■ **DIRECTIONS**
Without any pictures, print exactly the lines that run from the start of the data through the line containing "Could you look".

■ **Stored records**
□ □ □ □ □

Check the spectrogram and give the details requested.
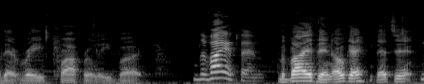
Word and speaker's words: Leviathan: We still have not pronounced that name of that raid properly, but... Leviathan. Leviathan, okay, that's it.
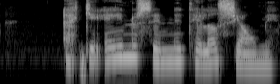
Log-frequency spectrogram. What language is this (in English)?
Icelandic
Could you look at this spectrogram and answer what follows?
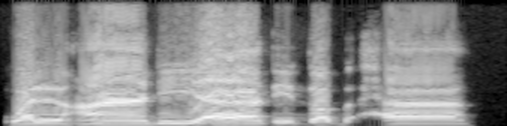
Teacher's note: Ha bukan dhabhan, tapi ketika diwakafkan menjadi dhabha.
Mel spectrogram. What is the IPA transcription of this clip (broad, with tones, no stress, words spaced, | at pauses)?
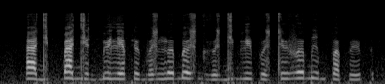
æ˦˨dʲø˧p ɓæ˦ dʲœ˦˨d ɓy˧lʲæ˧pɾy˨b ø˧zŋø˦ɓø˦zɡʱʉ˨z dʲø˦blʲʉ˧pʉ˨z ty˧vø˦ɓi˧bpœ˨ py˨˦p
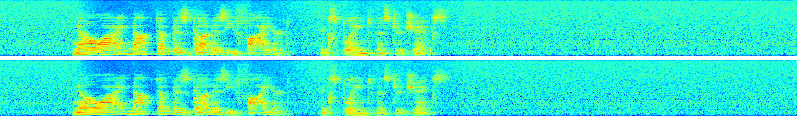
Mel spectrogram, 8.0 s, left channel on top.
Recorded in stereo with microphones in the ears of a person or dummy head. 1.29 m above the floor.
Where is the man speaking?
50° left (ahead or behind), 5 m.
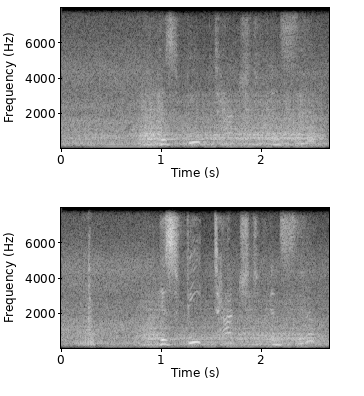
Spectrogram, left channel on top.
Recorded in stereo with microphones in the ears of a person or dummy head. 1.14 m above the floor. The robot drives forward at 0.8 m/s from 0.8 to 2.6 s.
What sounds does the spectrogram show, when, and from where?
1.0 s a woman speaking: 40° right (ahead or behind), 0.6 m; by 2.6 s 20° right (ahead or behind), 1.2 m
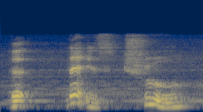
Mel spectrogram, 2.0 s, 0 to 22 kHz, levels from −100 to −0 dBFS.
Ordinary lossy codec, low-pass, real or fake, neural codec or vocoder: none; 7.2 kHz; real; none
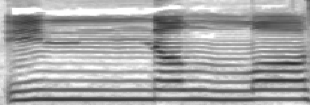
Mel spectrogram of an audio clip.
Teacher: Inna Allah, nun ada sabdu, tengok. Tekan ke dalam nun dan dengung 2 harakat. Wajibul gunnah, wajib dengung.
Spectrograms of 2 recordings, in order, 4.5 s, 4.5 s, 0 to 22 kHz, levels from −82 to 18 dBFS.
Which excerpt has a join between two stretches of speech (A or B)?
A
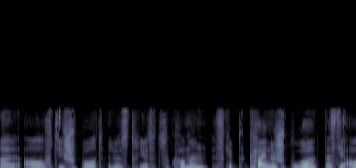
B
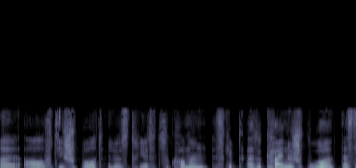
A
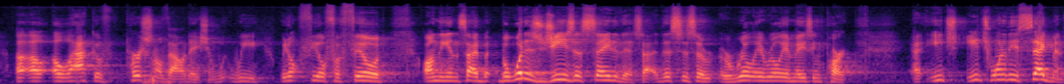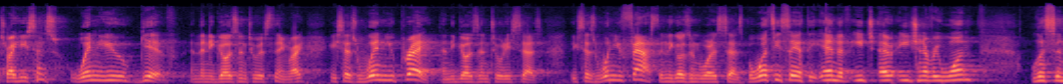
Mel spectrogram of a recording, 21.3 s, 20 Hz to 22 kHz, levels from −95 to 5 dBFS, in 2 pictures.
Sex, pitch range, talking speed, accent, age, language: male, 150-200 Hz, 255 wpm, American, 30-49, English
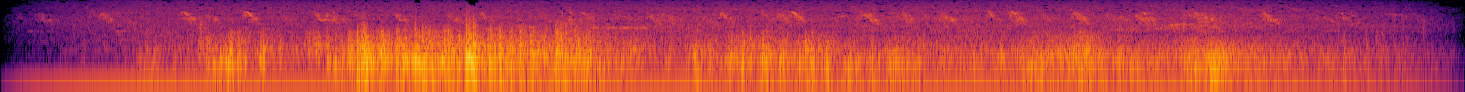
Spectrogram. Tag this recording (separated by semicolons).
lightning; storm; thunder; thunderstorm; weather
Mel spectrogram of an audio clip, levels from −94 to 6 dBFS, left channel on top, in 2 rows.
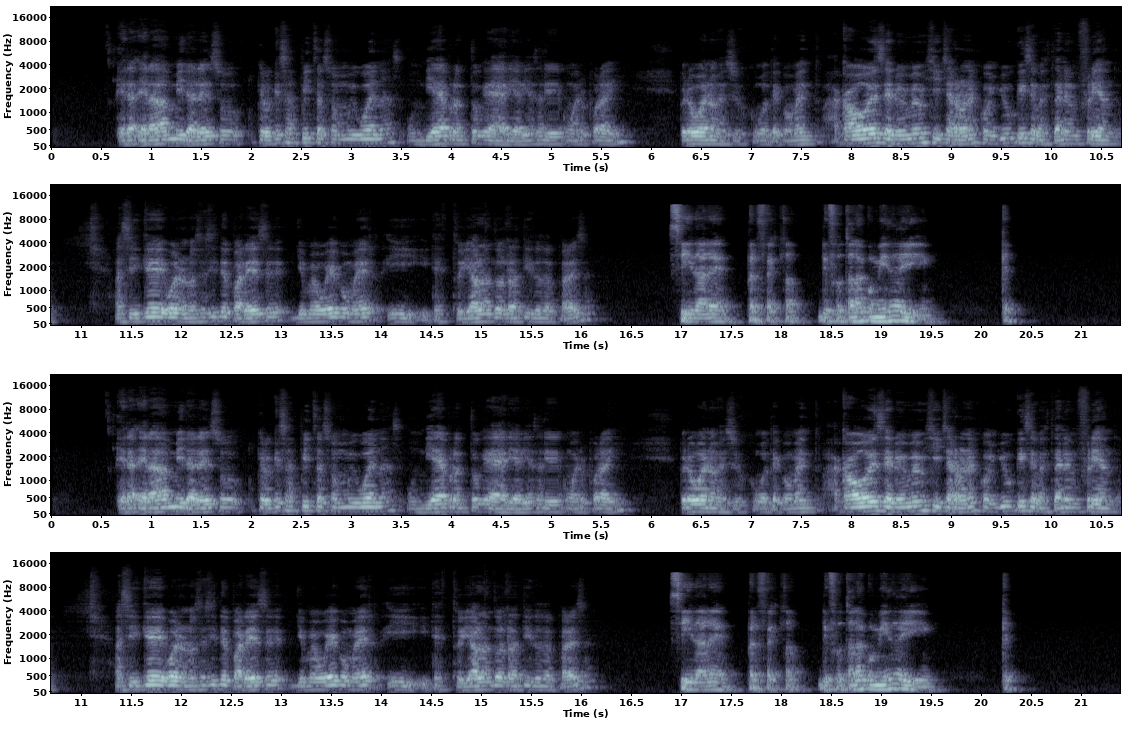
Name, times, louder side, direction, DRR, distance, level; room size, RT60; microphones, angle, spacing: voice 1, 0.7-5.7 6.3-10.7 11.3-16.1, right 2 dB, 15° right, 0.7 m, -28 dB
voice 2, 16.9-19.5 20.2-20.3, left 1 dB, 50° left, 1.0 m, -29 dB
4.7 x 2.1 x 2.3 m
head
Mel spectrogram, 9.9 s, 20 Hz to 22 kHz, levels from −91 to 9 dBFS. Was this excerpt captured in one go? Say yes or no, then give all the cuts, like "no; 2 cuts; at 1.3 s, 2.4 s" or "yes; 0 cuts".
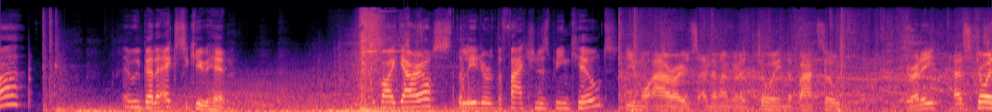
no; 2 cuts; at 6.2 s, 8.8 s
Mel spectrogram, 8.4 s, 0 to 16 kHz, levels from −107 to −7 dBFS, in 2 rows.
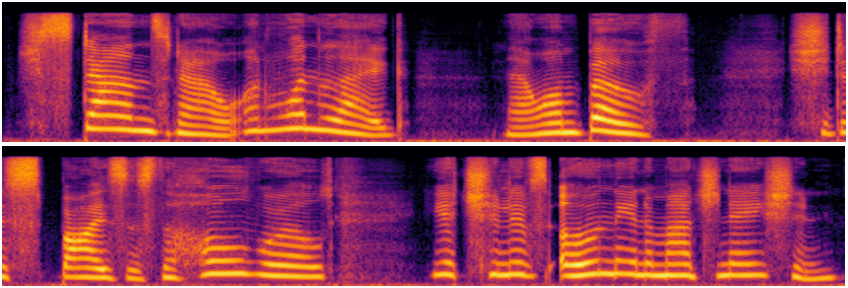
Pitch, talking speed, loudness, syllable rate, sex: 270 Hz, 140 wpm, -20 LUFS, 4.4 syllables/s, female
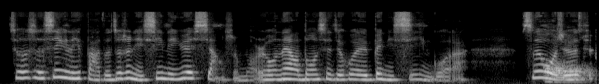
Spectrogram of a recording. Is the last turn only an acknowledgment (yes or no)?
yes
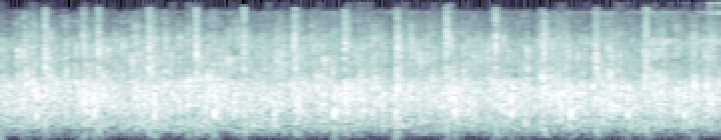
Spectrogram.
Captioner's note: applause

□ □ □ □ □

■ **SOLUTION BELOW**
Check the spectrogram and give the details requested.
Word and speaker's words: Leviathan: We still have not pronounced that name of that raid properly, but... Leviathan. Leviathan, okay, that's it.
Log-frequency spectrogram. What language is this (in English)?
Icelandic
Could you look at this spectrogram and answer what follows?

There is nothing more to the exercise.